In this final installment of my three part series on maximizing project profits, I'd like to examine how change management fits into the equation. And, believe me, it's a big fit. Change management – when done poorly – can lead an otherwise successful project down a very destructive path.
Project success is usually judged around three key factors: (a) on time delivery; (b) on budget delivery; and (c) customer satisfaction. In fact, success on the first two factors usually goes along way in experiencing success on the third factor. And how we handle change management affects them all. Let's consider...
• Carefully managing project scope. One of the most difficult things to do as a project manager is perform scope control. During a project’s planning phases, requirements are discussed, revised, detailed and documented for ultimate approval and sign-off. Thus is the benchmark established, that the project management solution will be required to meet.
Where danger lurks however is in the “discussing and revising” of a project’s requirements. With numerous stakeholders on a given project the risk of scopecreep increases. A successful project manager is able to synthesize stakeholder input and use an “Occam’s Razor” approach to defining the project’s true needs and reserving the “nice to have” elements to a successive project where possible.

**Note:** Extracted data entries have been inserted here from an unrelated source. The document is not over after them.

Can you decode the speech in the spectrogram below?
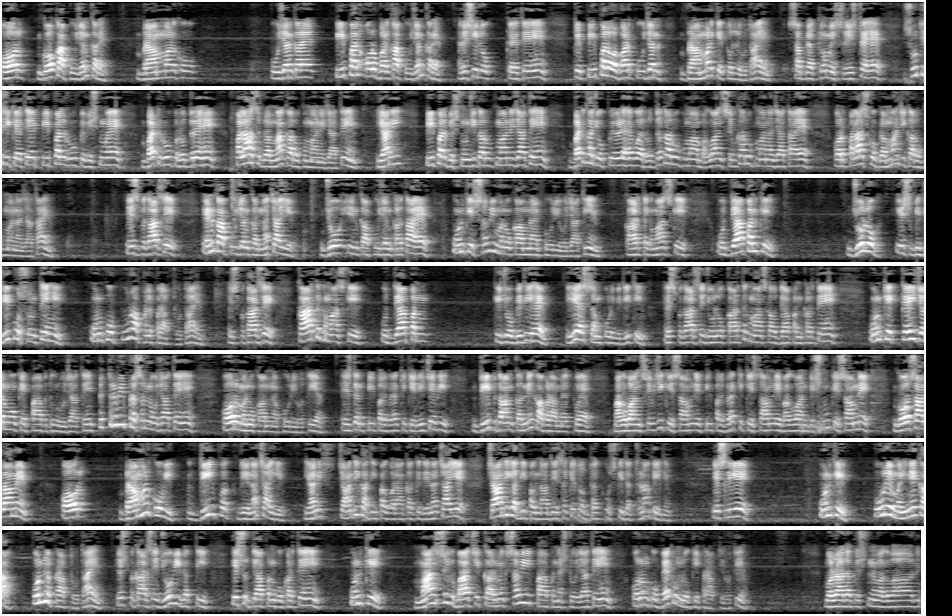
और गौ का पूजन करे। ब्राह्मण को पूजन करे, पीपल और बड़ का पूजन करे। ऋषि लोग कहते हैं कि पीपल और बड़ पूजन ब्राह्मण के तुल्य होता है। सब व्यक्तियों में श्रेष्ठ है सूत जी कहते हैं, पीपल रूप विष्णु है, बट रूप रुद्र है, पलाश ब्रह्मा का रूप माने जाते हैं। यानी, पीपल विष्णु जी का रूप माने जाते हैं, बट का जो पेड़ है वह रुद्र का रूप मान भगवान शिव का रूप माना जाता है, और पलाश को ब्रह्मा जी का रूप माना जाता है। इस प्रकार से इनका पूजन करना चाहिए। जो इनका पूजन करता है, उनकी सभी मनोकामनाएँ पूरी हो जाती हैं। कार्तिक मास के उद्यापन के जो लोग इस विधि को सुनते हैं उनको पूरा फल प्राप्त होता है। इस प्रकार से कार्तिक मास के उद्यापन की जो विधि है, यह संपूर्ण विधि थी। इस प्रकार से जो लोग कार्तिक मास का उद्यापन करते हैं, उनके कई जन्मों के पाप दूर हो जाते हैं, पितृ भी प्रसन्न हो जाते हैं और मनोकामना पूरी होती है। इस दिन पीपल वृक्ष के नीचे भी दीप दान करने का बड़ा महत्व है। भगवान शिव जी के सामने, पीपल वृक्ष के सामने, भगवान विष्णु के सामने, गौशाला में और ब्राह्मण को भी दीपक देना चाहिए। यानी चांदी का दीपक बना करके देना चाहिए। चांदी का दीपक ना दे सके तो दक, उसकी दक्षिणा दे दें। इसलिए उनके पूरे महीने का पुण्य प्राप्त होता है। इस प्रकार से जो भी व्यक्ति इस उद्यापन को करते हैं उनके मानसिक वाचिक कार्मिक सभी पाप नष्ट हो जाते हैं और उनको बैकुंठ लोक की प्राप्ति होती है। बोल राधा कृष्ण भगवान।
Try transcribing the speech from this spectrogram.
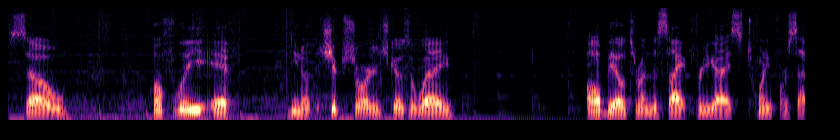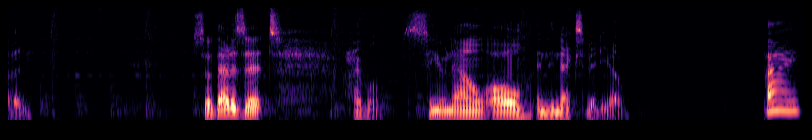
So, hopefully, if you know the chip shortage goes away, I'll be able to run the site for you guys 24 7. So, that is it. I will see you now all in the next video. Bye.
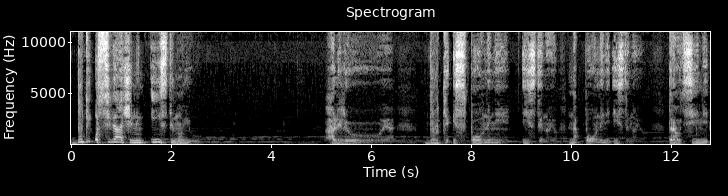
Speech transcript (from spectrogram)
бути освяченим істиною. Халілюя! Будьте ісповнені істиною, наповнені істиною, драгоцінні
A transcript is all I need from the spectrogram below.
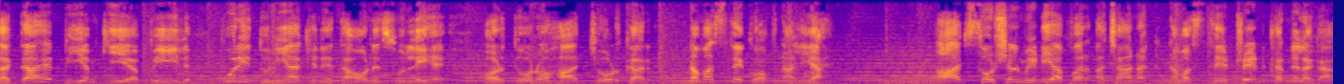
लगता है पीएम की ये अपील पूरी दुनिया के नेताओं ने सुन ली है और दोनों हाथ जोड़कर नमस्ते को अपना लिया है। आज सोशल मीडिया पर अचानक नमस्ते ट्रेंड करने लगा,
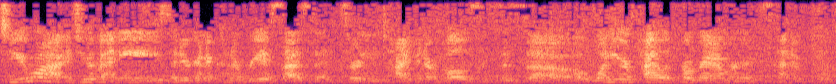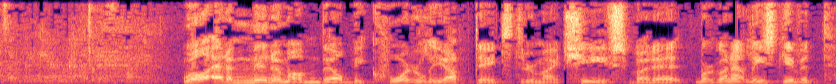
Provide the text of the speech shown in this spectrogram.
Do you uh, do you have any? You said you're going to kind of reassess at certain time intervals. Is this a, a one-year pilot program, or it's kind of left up in the air at this point? Well, at a minimum, there'll be quarterly updates through my chiefs, but at, we're going to at least give it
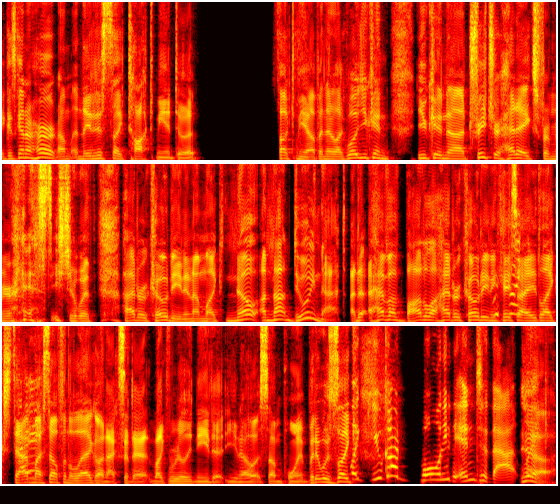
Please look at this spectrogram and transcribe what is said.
Like it's gonna hurt. Um, and they just like talked me into it fucked me up and they're like well you can you can uh, treat your headaches from your anesthesia with hydrocodone and i'm like no i'm not doing that i I have a bottle of hydrocodone in case i like stab Right. myself in the leg on accident like really need it you know at some point but it was like, Like you got bullied into that. Like, yeah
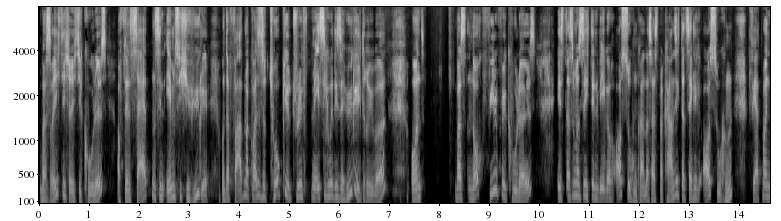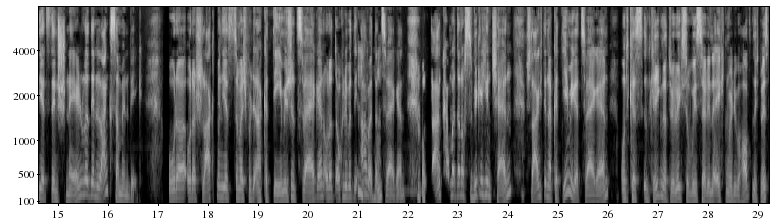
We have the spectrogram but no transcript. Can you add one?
was richtig, richtig cool ist, auf den Seiten sind eben solche Hügel. Und da fahrt man quasi so Tokyo Drift mäßig über diese Hügel drüber. Und was noch viel, viel cooler ist, ist, dass man sich den Weg auch aussuchen kann. Das heißt, man kann sich tatsächlich aussuchen, fährt man jetzt den schnellen oder den langsamen Weg? Oder, oder schlagt man jetzt zum Beispiel den akademischen Zweig ein oder doch lieber die mhm. Arbeiterzweige ein? Und dann kann man dann auch so wirklich entscheiden, schlage ich den Akademikerzweig ein und, und kriege natürlich, so wie es halt in der echten Welt überhaupt nicht mehr ist,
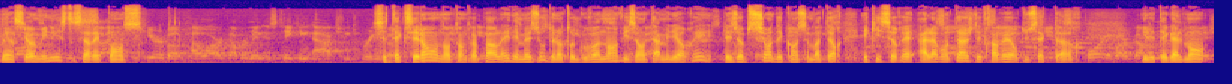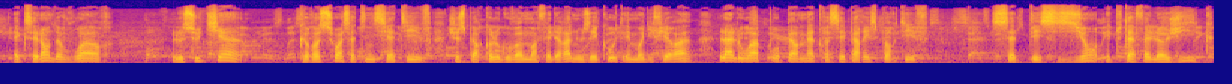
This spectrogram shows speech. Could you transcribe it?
Merci au ministre sa réponse. C'est excellent d'entendre parler des mesures de notre gouvernement visant à améliorer les options des consommateurs et qui seraient à l'avantage des travailleurs du secteur. Il est également excellent de voir le soutien que reçoit cette initiative. J'espère que le gouvernement fédéral nous écoute et modifiera la loi pour permettre ces paris sportifs. Cette décision est tout à fait logique.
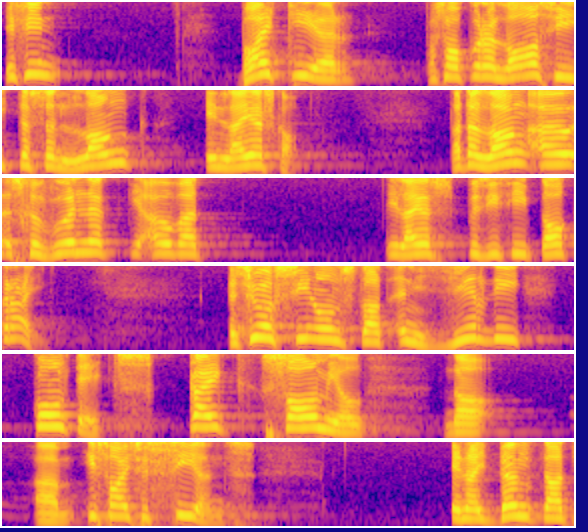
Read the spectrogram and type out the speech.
Jy sien baie keer was daar 'n korrelasie tussen lank en leierskap. Dat 'n lang ou is gewoonlik die ou wat die leiersposisie daar kry. En so sien ons dat in hierdie konteks kyk Samuel na um Isaia se seuns en hy dink dat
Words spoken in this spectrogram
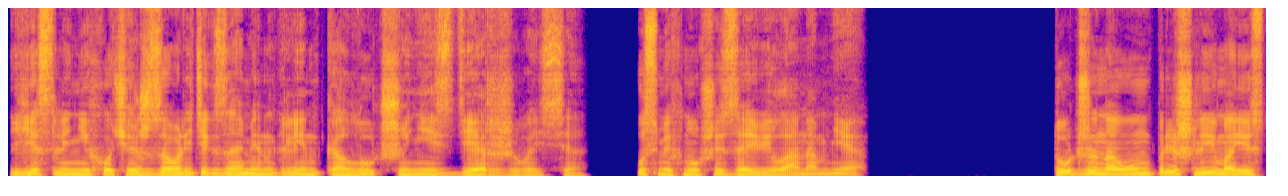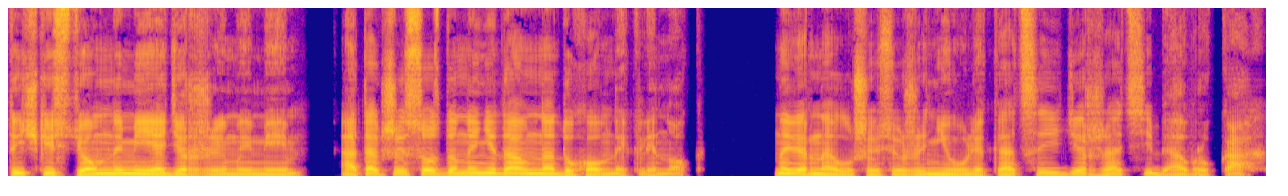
«Если не хочешь завалить экзамен, Глинка, лучше не сдерживайся», усмехнувшись, заявила она мне. Тут же на ум пришли мои стычки с темными и одержимыми, а также созданный недавно духовный клинок. Наверное, лучше все же не увлекаться и держать себя в руках.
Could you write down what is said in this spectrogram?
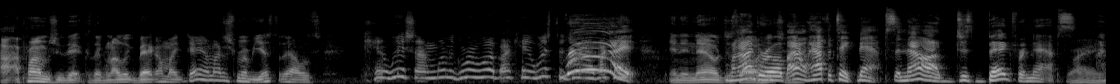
I, I promise you that because like when I look back, I'm like, damn. I just remember yesterday I was. Can't wish I want to grow up. I can't wish to drive. I can't. Right. And then now, just When I grow up, you. I don't have to take naps, and now I just beg for naps. Right. I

Once a project’s scope is defined and approved, it is recommended project managers follow these three general practice elements throughout the engagement:
• Utilize a requirements traceability matrix. The project manager can make this as detailed or as simple as they want. The key concept here is to track requirements as those functions are built into the system being developed. It is usually best to do this within the original scoping document – noting throughout the system development process where key requirements are being met.
This will serve two main purposes: (1) documenting that all requirements are included in the design of the system; and (2) making it easier for the end users to test the system during user acceptance testing as they’ll have a better understanding how to verify the requirements and create test cases to appropriately test its functionality.
• Stay on top of the developers' tasks. By closely tracking project team members activities on assigned tasks, the project manager can ensure team members are staying on task. This allows a project manager to better identify when team members are engaging in out-of-scope efforts – which is a common occurrence when customers have direct access to team members. Unplanned or out-of-scope work can lead to unplanned hours being spent on the project, which is a huge budget killer and can ultimately hurt the profitability of the project. Weekly team meetings are a great way for a project manager to stay in tune with what work the team members are performing and allow him or her to redirect their efforts if unplanned work is happening.
• Don't be afraid of product change orders. If the project manager finds his project team members are performing unplanned or out-of-scope work at the request of the customer, then the creation of a “Change Order” to document the work being requested and performed will allow the project manager to formally charge the customer for this work as well as avoid any budget “gotchas” at the end of the project, which can be upsetting to all parties.
Candidly, most projects require change orders at some point as new requirements come to light and additional functionality must be added. This is why establishing a benchmark at the outset is so critical. Documenting this work, estimating the hours and price, and getting customer sign-off to perform the work will help the project remain profitable and on budget for a successful deployment.
Viewpath’s robust project management platform and intelligent scheduling engine, helps project managers and their team members establish critical project benchmarks, assign the right resources to individual tasks, and perform what-if analyses so appropriate feedback and guidance can be provided to the customer before any out-of-scope work is undertaken. We take the guess work out of project and resource management so project manager’s can do what they do best.
Readers – what are your thoughts on controlling and maximizing the profitability of your projects? Do you agree? Please share your thoughts.
For more information on how Viewpath can help you with your project management and capacity planning needs, please visit www.viewpath.com